The President is the latest senior Venezuelan official to insist there is no evidence of an attack on the Irotatheri community, in a remote part of the Amazon, close to the border with Brazil.
However, the Organization of American States has now joined Survival and indigenous organizations in the Amazon, in urging Venezuela to ‘conduct a thorough investigation to conclusively determine what happened.’
The OAS says, ‘States have an obligation under international human rights law to conduct a judicial investigation into the serious acts of violence reported.’
Stephen Corry, Survival’s Director also said today, ‘If the Venezuelan government had the welfare of its indigenous peoples at heart it would be taking action to remove the miners from Indian land, rather than taking pains to deny there was a violent confrontation between the miners and the Indians. It’s behaving just like Latin American governments always have, putting the protection of its own reputation above the lives of its Indians. Next we’ll be hearing that we’re part of a capitalist conspiracy to destabilize the government in its election year, just as we’re part of a left-wing conspiracy when we denounce this kind of violence in rightist countries. Indigenous peoples have been treated equally badly by both right and left, for generations. President Chávez should get all those invading indigenous territory kicked out throughout Venezuela, and make sure this particular incident, where murders have been reported, is subject to an immediate and proper investigation.’
On Monday, the Coordinating body of Indigenous Organizations of Amazonia (COIAM) released a declaration recognizing the efforts of the investigation, but expressing their concern that the commission ‘did not reach Irotatheri Shapono, the place where the alleged events took place in July.’
Witnesses of the attack’s aftermath reported finding ‘burnt bodies and bones’.
Read this online: http://www.survivalinternational.org/news/8644

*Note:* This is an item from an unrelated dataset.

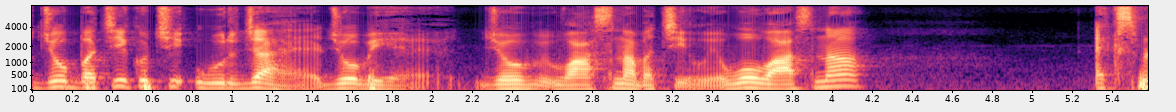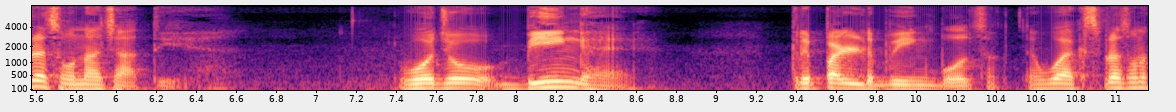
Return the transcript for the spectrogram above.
जो बची कुछ ऊर्जा है, जो भी है, जो वासना बची हुई है, वो वासना एक्सप्रेस होना चाहती है। वो जो बींग है क्रिपल्ड बींग बोल सकते हैं, वो एक्सप्रेस होना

Survival International helps tribal peoples defend their lives, protect their lands and determine their own futures. Founded 1969.